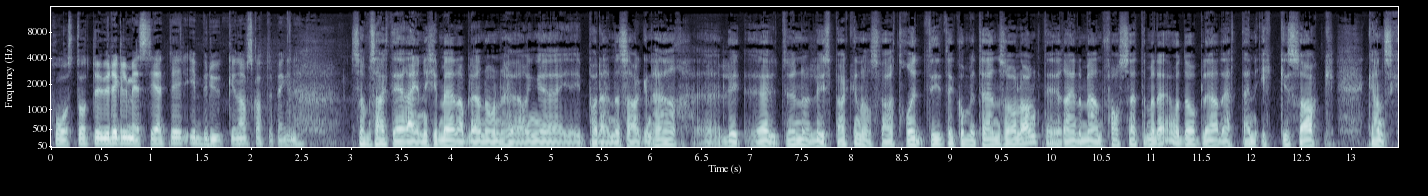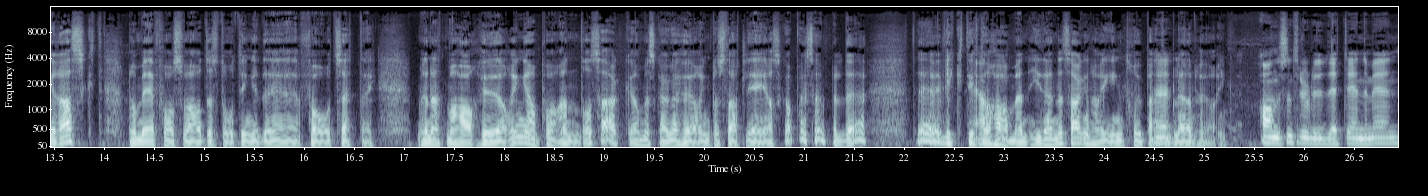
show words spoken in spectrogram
påståtte uregelmessigheter i bruken av skattepengene? Som sagt, jeg regner ikke med det blir noen høring på denne saken her. Eh, Audun og Lysbakken har svært ryddig til komiteen så langt. Jeg regner med han fortsetter med det, og da blir dette en ikke-sak ganske raskt. Når vi får svaret til Stortinget, det forutsetter jeg. Men at vi har høringer på andre saker, vi skal jo ha høring på statlig eierskap f.eks., det, det er viktig ja. å ha. Men i denne saken har jeg ingen tro på at det eh, blir en høring. Andersen, tror du dette ender med en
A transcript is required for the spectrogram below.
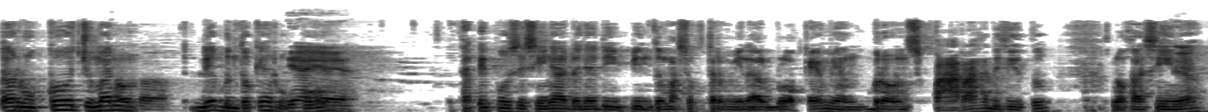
Ruko cuman Oh, dia bentuknya ruko. Iya iya iya. Tapi posisinya adanya di pintu masuk terminal Blok M yang bronze parah di situ lokasinya.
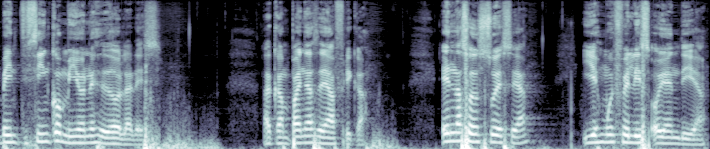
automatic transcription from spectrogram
25 millones de dólares a campañas de África. Él nació en Suecia y es muy feliz hoy en día.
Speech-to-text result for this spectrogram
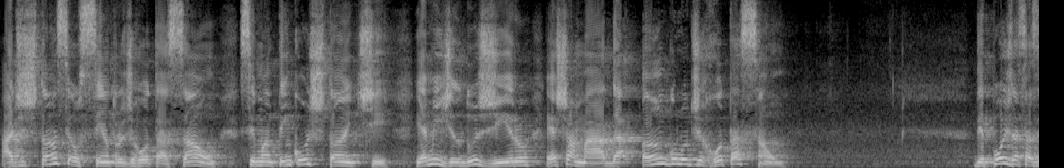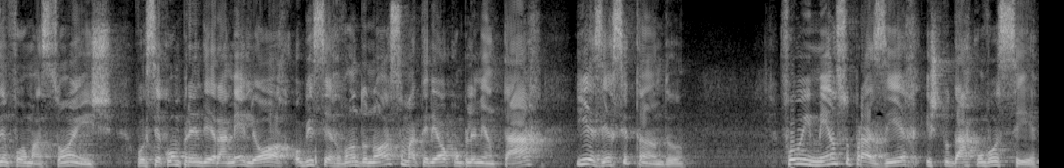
A distância ao centro de rotação se mantém constante e a medida do giro é chamada ângulo de rotação. Depois dessas informações, você compreenderá melhor observando o nosso material complementar e exercitando. Foi um imenso prazer estudar com você.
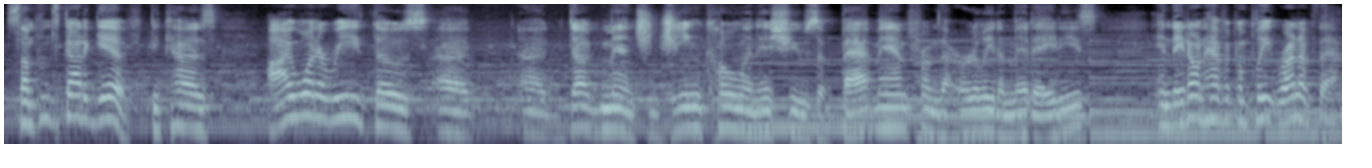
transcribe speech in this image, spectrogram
Something's got to give because I want to read those uh, uh, Doug Moench, Gene Colan issues of Batman from the early to mid 80s, and they don't have a complete run of that.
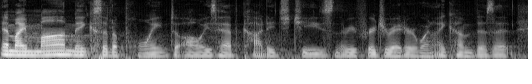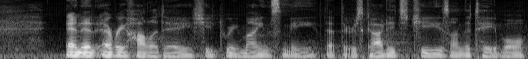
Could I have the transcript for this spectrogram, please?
And my mom makes it a point to always have cottage cheese in the refrigerator when I come visit. And at every holiday, she reminds me that there's cottage cheese on the table.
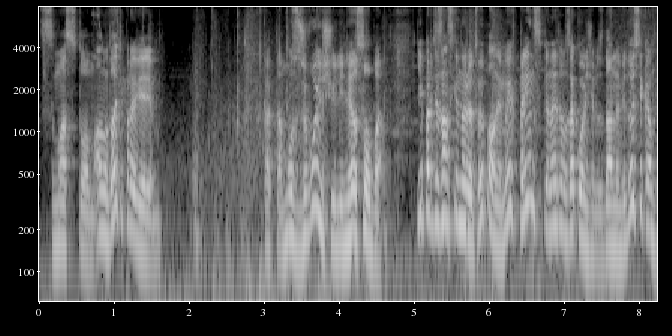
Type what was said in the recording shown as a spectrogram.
с мостом? А ну, давайте проверим. Как там, мост живой еще или не особо? И партизанский налет выполним. И, в принципе, на этом закончим с данным видосиком.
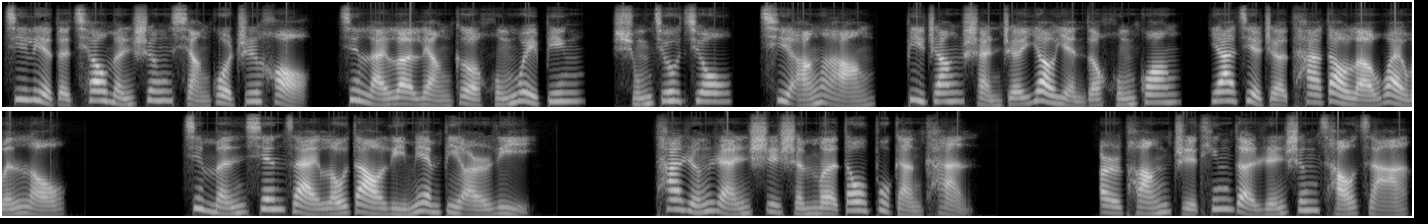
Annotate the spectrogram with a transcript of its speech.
激烈的敲门声响过之后，进来了两个红卫兵，雄赳赳、气昂昂，臂章闪着耀眼的红光，押解着他到了外文楼。进门先在楼道里面壁而立，他仍然是什么都不敢看，耳旁只听得人声嘈杂。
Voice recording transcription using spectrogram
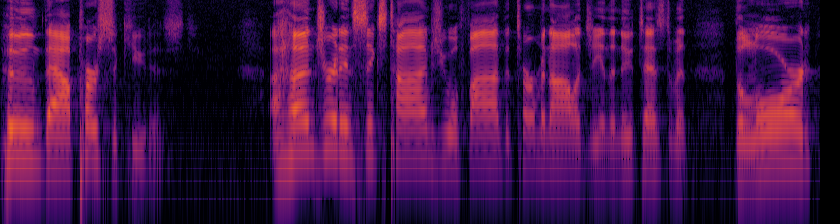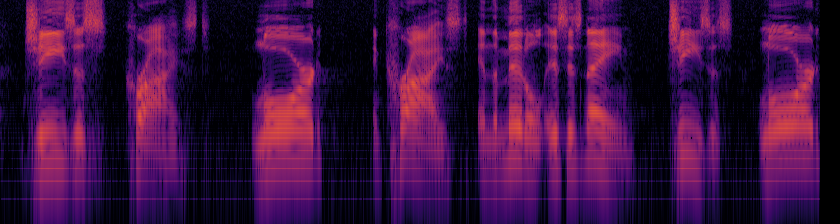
whom thou persecutest. A 106 times you will find the terminology in the New Testament the Lord Jesus Christ. Lord and Christ. In the middle is his name, Jesus. Lord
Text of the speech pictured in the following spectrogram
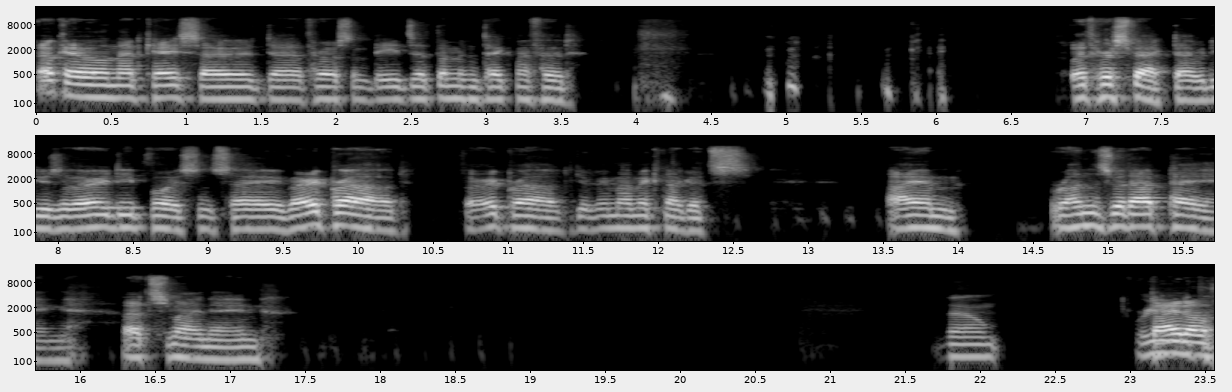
Okay, well, in that case, I would uh, throw some beads at them and take my food. okay. With respect, I would use a very deep voice and say, Very proud, very proud. Give me my McNuggets. I am runs without paying. That's my name. No. Title.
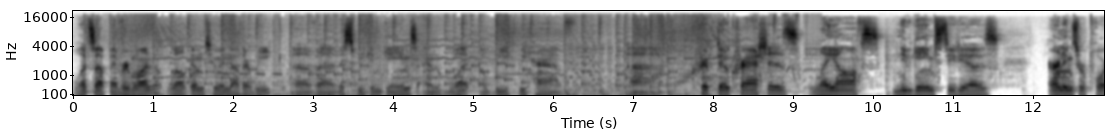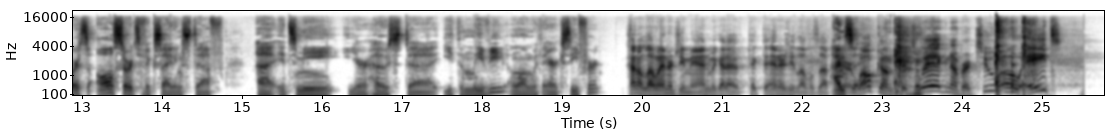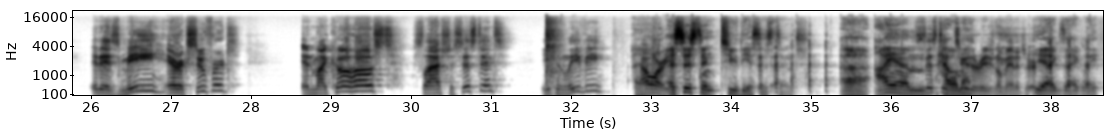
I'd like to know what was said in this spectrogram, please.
What's up, everyone? Welcome to another week of uh, This Week in Games, and what a week we have. Uh, crypto crashes, layoffs, new game studios, earnings reports, all sorts of exciting stuff. Uh, it's me, your host, uh, Ethan Levy, along with Eric Seufert. Kind of low energy, man. We got to pick the energy levels up here. so- Welcome to Twig number 208. It is me, Eric Seufert, and my co-host slash assistant, Ethan Levy. How Uh, are you? Assistant to the assistant. uh, I am. how assistant to the regional manager. yeah, exactly.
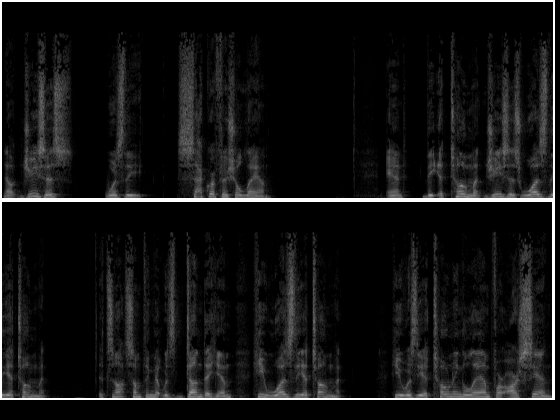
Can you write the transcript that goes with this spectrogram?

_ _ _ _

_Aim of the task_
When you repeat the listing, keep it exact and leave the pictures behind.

_Answer area_
show words spoken in spectrogram
påståtte uregelmessigheter i bruken av skattepengene? Som sagt, jeg regner ikke med det blir noen høring på denne saken her. Eh, Audun og Lysbakken har svært ryddig til komiteen så langt. Jeg regner med han fortsetter med det, og da blir dette en ikke-sak ganske raskt. Når vi får svaret til Stortinget, det forutsetter jeg. Men at vi har høringer på andre saker, vi skal jo ha høring på statlig eierskap f.eks., det, det er viktig ja. å ha. Men i denne saken har jeg ingen tro på at det eh, blir en høring. Andersen, tror du dette ender med en
A transcript is required for the spectrogram below.
Ruko cuman Oh, dia bentuknya ruko. Iya iya iya. Tapi posisinya adanya di pintu masuk terminal Blok M yang bronze parah di situ lokasinya.
automatic transcription from spectrogram
25 millones de dólares a campañas de África. Él nació en Suecia y es muy feliz hoy en día.
Speech-to-text result for this spectrogram
A distância ao centro de rotação se mantém constante e a medida do giro é chamada ângulo de rotação. Depois dessas informações, você compreenderá melhor observando o nosso material complementar e exercitando. Foi um imenso prazer estudar com você.
transcribe speech in this image, spectrogram
Something's got to give because I want to read those uh, uh, Doug Moench, Gene Colan issues of Batman from the early to mid 80s, and they don't have a complete run of that.
Could I have the transcript for this spectrogram, please?
And my mom makes it a point to always have cottage cheese in the refrigerator when I come visit. And at every holiday, she reminds me that there's cottage cheese on the table.
Type what was said in the recording shown as a spectrogram.
с мостом? А ну, давайте проверим. Как там, мост живой еще или не особо? И партизанский налет выполним. И, в принципе, на этом закончим с данным видосиком.
Annotate the spectrogram with a transcript of its speech.
激烈的敲门声响过之后，进来了两个红卫兵，雄赳赳、气昂昂，臂章闪着耀眼的红光，押解着他到了外文楼。进门先在楼道里面壁而立，他仍然是什么都不敢看，耳旁只听得人声嘈杂。
Voice recording transcription using spectrogram
whom thou persecutest. A 106 times you will find the terminology in the New Testament the Lord Jesus Christ. Lord and Christ. In the middle is his name, Jesus. Lord
Text of the speech pictured in the following spectrogram
Okay, well, in that case, I would uh, throw some beads at them and take my food. okay. With respect, I would use a very deep voice and say, Very proud, very proud. Give me my McNuggets. I am runs without paying. That's my name. No. Title.
I'd like to know what was said in this spectrogram, please.
What's up, everyone? Welcome to another week of uh, This Week in Games, and what a week we have. Uh, crypto crashes, layoffs, new game studios, earnings reports, all sorts of exciting stuff. Uh, it's me, your host, uh, Ethan Levy, along with Eric Seufert. Kind of low energy, man. We got to pick the energy levels up here. so- Welcome to Twig number 208. It is me, Eric Seufert, and my co-host slash assistant, Ethan Levy. How Uh, are you? Assistant to the assistant. uh, I am. how assistant to the regional manager. yeah, exactly.
Can you write the transcript that goes with this spectrogram?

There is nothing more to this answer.